Youth can thrill. Youth also can kill.
Youth can be reckless and sometimes too exciting for its own good.
If, by the time final roster cuts are made later this month, the Jets don’t have the youngest team in the NFL by average age, they’ll be around the top five.
The face of the Jets’ youth, after first-round draft pick quarterback Zach Wilson, lies in their cornerback corps, a position at which general manager Joe Douglas curiously opted not to add any veteran experience in the offseason.
During the Jets’ minicamp in June, rookie head coach Robert Saleh spoke boldly and with confidence (or whistling past the graveyard) that he was prepared to roll with the youth at cornerback.
Will that result in sinking or swimming in the pass-happy league the NFL has become?
That remains to be seen. Check back sometime around Thanksgiving for a proper sample size.
“When you’re dealing with young guys, the excitement is like when you’re driving on the freeway and you’re on [empty], you’re like, ‘When’s it going to happen?’ ’’ Saleh said after practice on Thursday. “It’s like a roller coaster. But at the same time, you see an unbelievable amount of growth happen from play-in and play-out, and day-in and day-out.’’
The Jets have a rookie quarterback (Wilson), two starting cornerbacks in their respective second seasons who have combined for one career interception, and rookie starters on the offensive line (guard Alijah Vera-Tucker) and at receiver (Elijah Moore). Can a team win in the NFL with a roster as young at the most critical positions as the Jets are?
“I’ve seen [young] teams win, I’ve seen [young] teams have growth,’’ Saleh said. “I’ve seen veteran teams lose. It’s a matter of gaining confidence, jelling, having the ball bounce your way and really getting confidence. This group is a very confident group … a very young, confident group.’’
Sometimes it can pay to be young and dumb, oblivious to the pitfalls of inexperience.
Good news for the Jets is the polished and mature way one of their prospective starting corners conducts himself.
Bryce Hall, in his second year out of Virginia and a fifth-round pick in 2020, wants to be like former Jets great Darrelle Revis. He has modeled his work routine after Revis’ through ardent film study and cerebral preparation leading into game day.
“That’s what I’m striving for — to be like that, studying my opponents,’’ Hall told The Post on Thursday. “When I was in college and became a corner [he was a receiver in high school], I wanted to study what the best corners did and how they did things, so I got Revis’ tape when I was at Virginia and I would study him.

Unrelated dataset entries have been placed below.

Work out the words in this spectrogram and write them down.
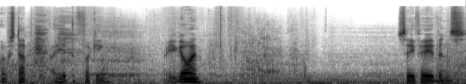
Oh, stop. I hit the fucking... Where are you going? Safe havens.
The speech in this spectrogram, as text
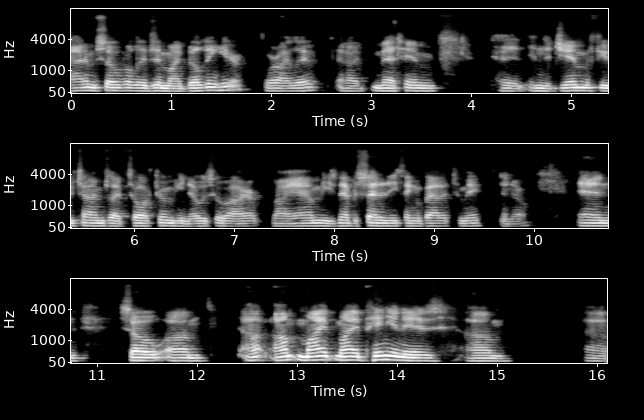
Adam Silver lives in my building here where I live, and I've met him in, in the gym a few times. I've talked to him. He knows who I, I am. He's never said anything about it to me, you know. And so um, uh, um, my my opinion is um, uh,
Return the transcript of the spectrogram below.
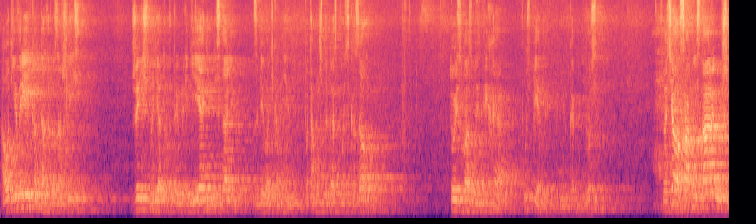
А вот евреи когда-то разошлись. Женщину яду в прелюбодеянии не стали забивать камнями, потому что Господь сказал, кто из вас без греха, пусть первый в нее камень бросит. Сначала самые старые ушли,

“It would be amazing, because you never saw him really get beat by anybody. He was all over the field, he traveled. That’s something I really respect about him. He was definitely a legend. I try to take a little bit of that.

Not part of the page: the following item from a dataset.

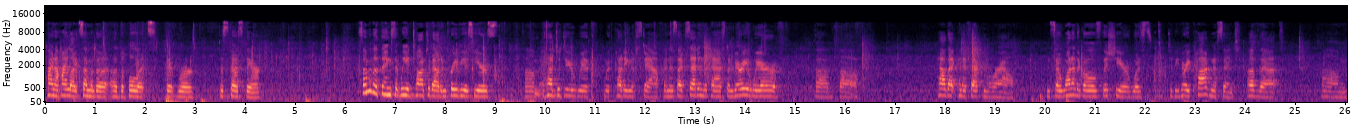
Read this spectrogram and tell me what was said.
kind of highlight some of the, of the bullets that were discussed there. Some of the things that we had talked about in previous years um, had to do with, with cutting of staff. And as I've said in the past, I'm very aware of, of uh, how that can affect morale. And so one of the goals this year was to be very cognizant of that, um,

“I haven’t been able to speak to him yet, but that would be something I would love to do. Hopefully, if he comes around, I would be able to catch up with him.’’

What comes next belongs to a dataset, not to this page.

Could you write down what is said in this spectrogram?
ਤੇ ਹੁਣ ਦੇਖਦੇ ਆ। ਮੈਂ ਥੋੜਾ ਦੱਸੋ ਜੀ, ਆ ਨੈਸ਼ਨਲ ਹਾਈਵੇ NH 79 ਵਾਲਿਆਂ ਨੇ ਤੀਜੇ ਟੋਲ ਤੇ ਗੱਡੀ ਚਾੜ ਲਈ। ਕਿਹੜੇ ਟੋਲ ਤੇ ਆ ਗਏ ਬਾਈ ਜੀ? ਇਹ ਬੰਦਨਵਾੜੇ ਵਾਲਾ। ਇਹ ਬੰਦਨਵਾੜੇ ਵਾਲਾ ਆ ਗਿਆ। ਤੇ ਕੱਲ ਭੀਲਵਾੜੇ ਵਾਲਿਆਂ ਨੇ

If Phil Simms can stop by Giants camp and talk to his former team as he did on Wednesday, you’d like to think the Jets can arrange a Revis visit with Hall and the young cornerbacks on this roster.
“Hall Island’’ would have a nice ring to it, yes?
The Jets have only one cornerback who has been in the NFL for more than three years, Justin Hardee, who was signed in the offseason to play special teams.
If the season began tomorrow, their starting corners likely would be Bless Austin, who has played in 18 NFL games and is still searching for his first interception, and Hall, who played eight games as a rookie last season. Javelin Guidry, who played 11 games last season, and rookie Michael Carter II are the top candidates to play nickel corner.
Overall, the Jets have four rookies at cornerback: Carter, Jason Pinnock, Brandin Echols and Isaiah Dunn.
“The biggest difficulty for them is they don’t necessarily have the veteran guy to look to show them the process, to show them exactly what it’s supposed to look like,’’ defensive coordinator Jeff Ulbrich said of his cornerbacks. “At the same time, it creates this unbelievable competition across the board. These young guys get better every day.’’
Will they be good enough to mask their inexperience?
Will their youth thrill Jets fans or kill the Jets?
“Pete Carroll once said, ‘You can’t be afraid to play young guys,’ ’’ Saleh said before training camp, referring to the Seahawks coach, for whom he used to work. “They’re hell on wheels and they’re fun to watch. It could go either way.’’
Hang on tight.